The output is a word-for-word repeat of the listing below, free of images.

§ §

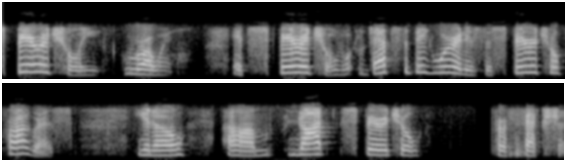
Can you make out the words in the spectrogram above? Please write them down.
spiritually growing. It's spiritual. That's the big word is the spiritual progress. You know, um, not spiritual perfection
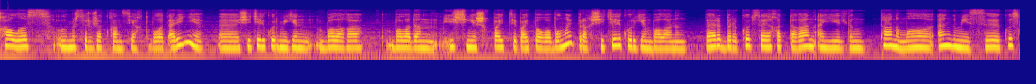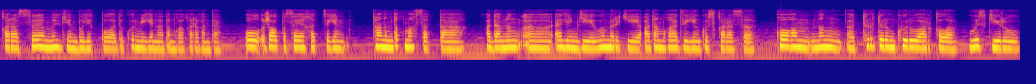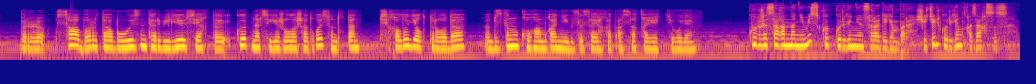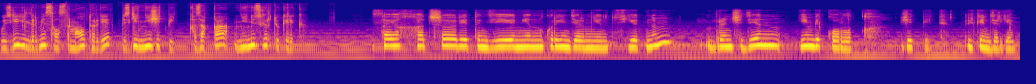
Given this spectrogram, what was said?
қалыс өмір сүріп жатқан сияқты болады. Әрине ә, шетел көрмеген балаға баладан ештеңе шықпайды деп айтпауға болмайды бірақ шетел көрген баланың бәрібір көп саяхаттаған әйелдің танымы әңгімесі көзқарасы мүлдем бөлек болады көрмеген адамға қарағанда. Ол жалпы саяхат деген танымдық мақсатта адамның ә, әлемге өмірге адамға деген көзқарасы қоғамның ә, түр түрін көру арқылы өзгеру бір сабыр табу өзін тәрбиелеу сияқты көп нәрсеге жол ашады ғой. Сондықтан психологиялық тұрғыда біздің қоғамға негізі саяхат аса қажет деп ойлаймын. Көп жасағаннан емес көп көргеннен сұра деген бар. Шетел көрген қазақсыз. Өзге елдермен салыстырмалы түрде бізге не жетпейді? Қазаққа нені өзгерту керек? Саяхатшы ретінде мен көргендерімнен түсетінім біріншіден еңбекқорлық жетпейді. Үлкендерге.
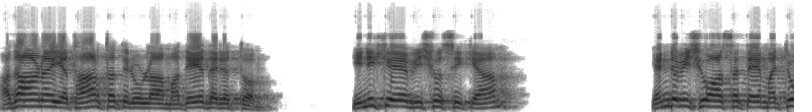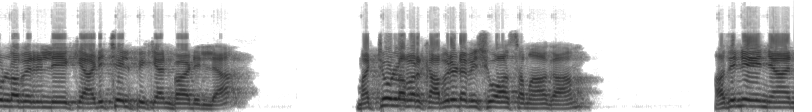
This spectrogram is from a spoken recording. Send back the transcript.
അതാണ് യഥാർത്ഥത്തിലുള്ള മതേതരത്വം. എനിക്ക് വിശ്വസിക്കാം. എന്റെ വിശ്വാസത്തെ മറ്റുള്ളവരിലേക്ക് അടിച്ചേൽപ്പിക്കാൻ പാടില്ല. മറ്റുള്ളവർക്ക് അവരുടെ വിശ്വാസമാകാം. അതിനെ ഞാൻ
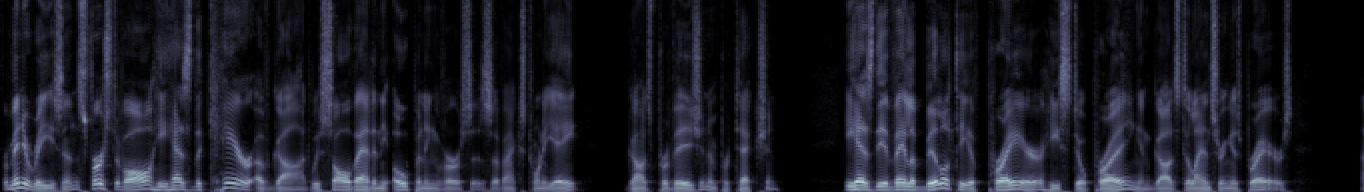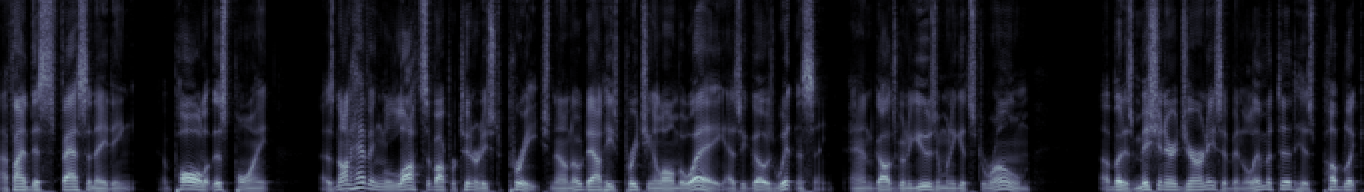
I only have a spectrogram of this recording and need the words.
for many reasons. First of all, he has the care of God. We saw that in the opening verses of Acts 28, God's provision and protection. He has the availability of prayer. He's still praying, and God's still answering his prayers. I find this fascinating. Paul, at this point, is not having lots of opportunities to preach. Now, no doubt he's preaching along the way as he goes, witnessing, and God's going to use him when he gets to Rome. Uh, but his missionary journeys have been limited. His public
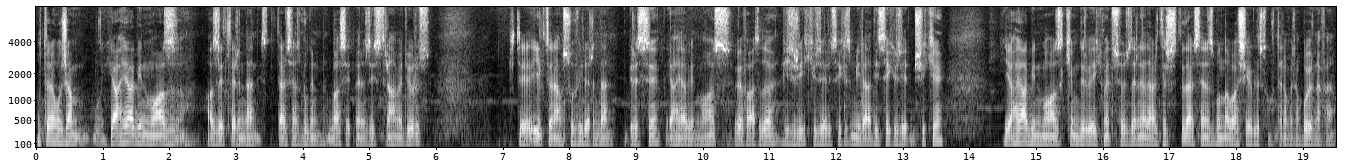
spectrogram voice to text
Muhterem hocam, Yahya bin Muaz Hazretlerinden isterseniz bugün bahsetmenizi istirham ediyoruz. İşte ilk dönem sufilerinden birisi Yahya bin Muaz vefatı da Hicri 258 miladi 872. Yahya bin Muaz kimdir ve hikmet sözleri nelerdir? Dilerseniz bununla başlayabiliriz muhterem hocam. Buyurun efendim.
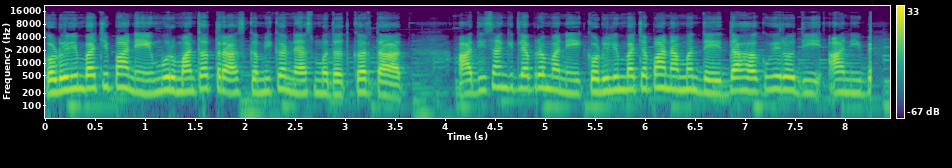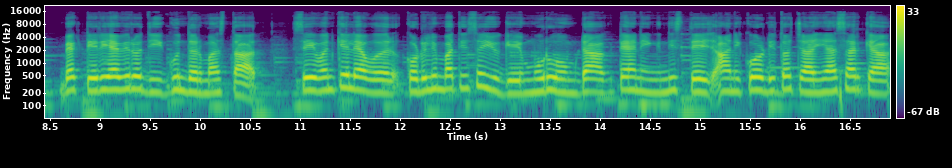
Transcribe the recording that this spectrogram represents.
कडुलिंबाची पाने मुरमांचा त्रास कमी करण्यास मदत करतात. आधी सांगितल्याप्रमाणे कडुलिंबाच्या पानामध्ये दाहक विरोधी आणि बॅक्टेरिया विरोधी गुणधर्म असतात. सेवन केल्यावर कडुलिंबातील संयुगे मुरूम डाग टॅनिंग निस्तेज आणि कोरडी त्वचा यासारख्या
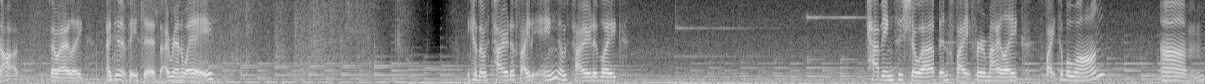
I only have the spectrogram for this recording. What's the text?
Stopped. So I like I didn't face it. I ran away. Because I was tired of fighting. I was tired of like having to show up and fight for my like fight to belong. Um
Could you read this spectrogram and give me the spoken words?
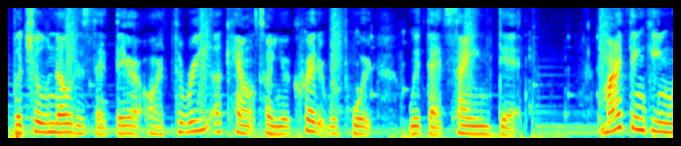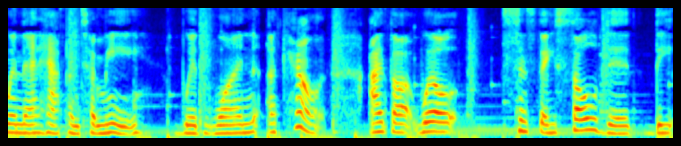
but you'll notice that there are three accounts on your credit report with that same debt. My thinking when that happened to me with one account, I thought, well, since they sold it, the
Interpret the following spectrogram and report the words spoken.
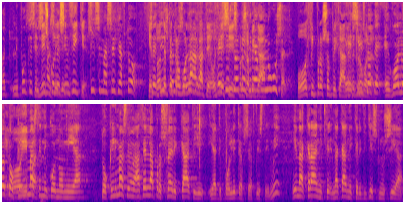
μα το- λοιπόν, και Σε τι σημασία δύσκολες έχει- συνθήκες. Τι σημασία έχει αυτό; Και Σε τότε δύσκολες πετροβολάγατε, συνθήκες. όχι εσείς τότε προσωπικά. χρεοκολογούσατε. Όχι προσωπικά, δεν Εσείς πετροβολάγατε. τότε, εγώ λέω το Εγώ κλίμα είπα- στην οικονομία, το κλίμα, στην, αν θέλει να προσφέρει κάτι η αντιπολίτευση αυτή τη στιγμή ή να κάνει, να κάνει κριτική στην ουσία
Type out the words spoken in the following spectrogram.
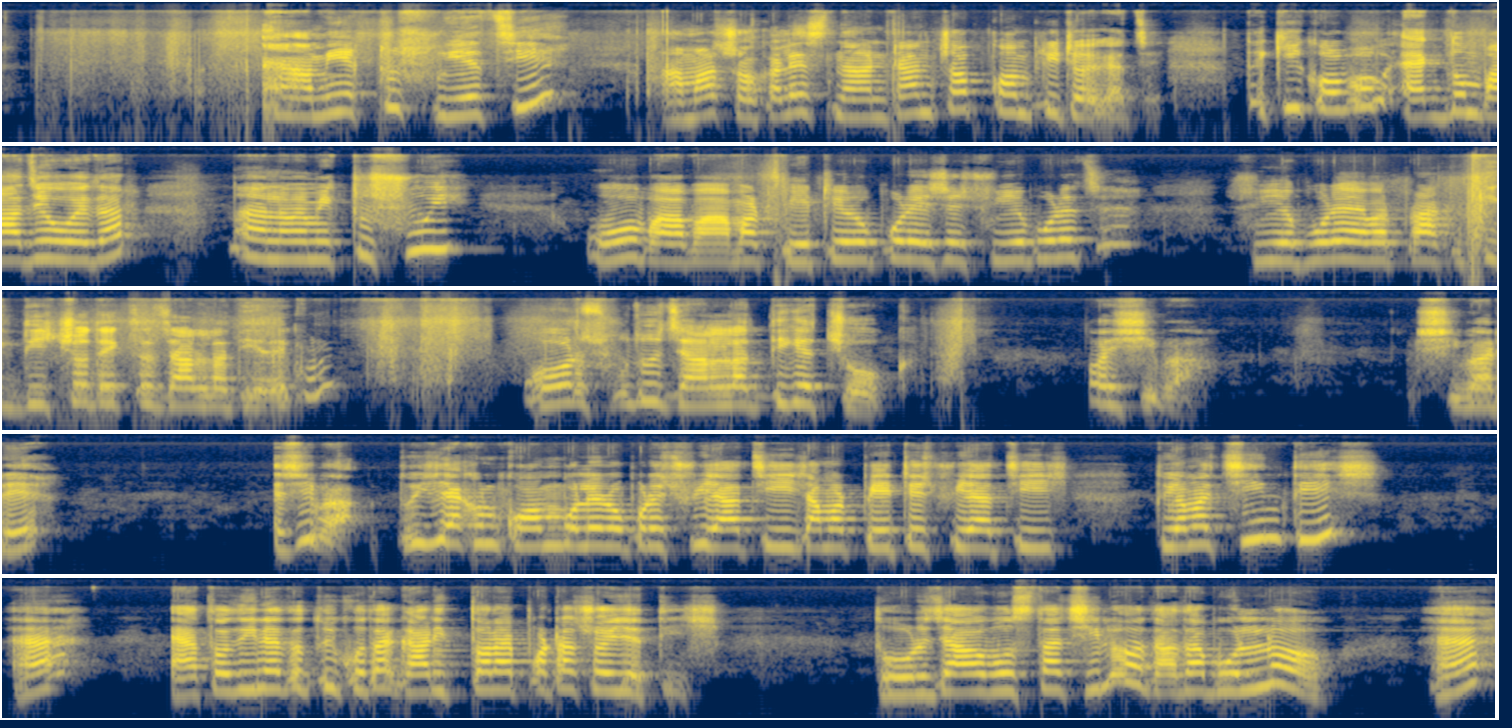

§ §

## [Exercise output]
Can you make out the words in the spectrogram above? Please write them down.
spiritually growing. It's spiritual. That's the big word is the spiritual progress. You know, um, not spiritual perfection
Given this spectrogram, what was said?
қалыс өмір сүріп жатқан сияқты болады. Әрине ә, шетел көрмеген балаға баладан ештеңе шықпайды деп айтпауға болмайды бірақ шетел көрген баланың бәрібір көп саяхаттаған әйелдің танымы әңгімесі көзқарасы мүлдем бөлек болады көрмеген адамға қарағанда. Ол жалпы саяхат деген танымдық мақсатта адамның ә, әлемге өмірге адамға деген көзқарасы қоғамның ә, түр түрін көру арқылы өзгеру бір сабыр табу өзін тәрбиелеу сияқты көп нәрсеге жол ашады ғой. Сондықтан психологиялық тұрғыда біздің қоғамға негізі саяхат аса қажет деп ойлаймын. Көп жасағаннан емес көп көргеннен сұра деген бар. Шетел көрген қазақсыз. Өзге елдермен салыстырмалы түрде бізге не жетпейді? Қазаққа нені өзгерту керек? Саяхатшы ретінде мен көргендерімнен түсетінім біріншіден еңбекқорлық жетпейді. Үлкендерге.
This spectrogram is from a spoken recording. Send back the transcript.
അതാണ് യഥാർത്ഥത്തിലുള്ള മതേതരത്വം. എനിക്ക് വിശ്വസിക്കാം. എന്റെ വിശ്വാസത്തെ മറ്റുള്ളവരിലേക്ക് അടിച്ചേൽപ്പിക്കാൻ പാടില്ല. മറ്റുള്ളവർക്ക് അവരുടെ വിശ്വാസമാകാം. അതിനെ ഞാൻ
I only have a spectrogram of this recording and need the words.
for many reasons. First of all, he has the care of God. We saw that in the opening verses of Acts 28, God's provision and protection. He has the availability of prayer. He's still praying, and God's still answering his prayers. I find this fascinating. Paul, at this point, is not having lots of opportunities to preach. Now, no doubt he's preaching along the way as he goes, witnessing, and God's going to use him when he gets to Rome. Uh, but his missionary journeys have been limited. His public
spectrogram voice to text
Muhterem hocam, Yahya bin Muaz Hazretlerinden isterseniz bugün bahsetmenizi istirham ediyoruz. İşte ilk dönem sufilerinden birisi Yahya bin Muaz vefatı da Hicri 258 miladi 872. Yahya bin Muaz kimdir ve hikmet sözleri nelerdir? Dilerseniz bununla başlayabiliriz muhterem hocam. Buyurun efendim.
Transcribe the recording that this spectrogram represents.
कडुलिंबाची पाने मुरमांचा त्रास कमी करण्यास मदत करतात. आधी सांगितल्याप्रमाणे कडुलिंबाच्या पानामध्ये दाहक विरोधी आणि बॅक्टेरिया विरोधी गुणधर्म असतात. सेवन केल्यावर कडुलिंबातील संयुगे मुरूम डाग टॅनिंग निस्तेज आणि कोरडी त्वचा यासारख्या
I only have the spectrogram for this recording. What's the text?
Stopped. So I like I didn't face it. I ran away. Because I was tired of fighting. I was tired of like having to show up and fight for my like fight to belong. Um
Could you read this spectrogram and give me the spoken words?
but you'll notice that there are three accounts on your credit report with that same debt. My thinking when that happened to me with one account, I thought, well, since they sold it, the
Interpret the following spectrogram and report the words spoken.
μα το- λοιπόν, και Σε τι σημασία δύσκολες έχει- συνθήκες. Τι σημασία έχει αυτό; Και Σε τότε δύσκολες πετροβολάγατε, συνθήκες. όχι εσείς τότε προσωπικά. χρεοκολογούσατε. Όχι προσωπικά, δεν Εσείς πετροβολάγατε. τότε, εγώ λέω το Εγώ κλίμα είπα- στην οικονομία, το κλίμα, στην, αν θέλει να προσφέρει κάτι η αντιπολίτευση αυτή τη στιγμή ή να κάνει, να κάνει κριτική στην ουσία
Type out the words spoken in the following spectrogram.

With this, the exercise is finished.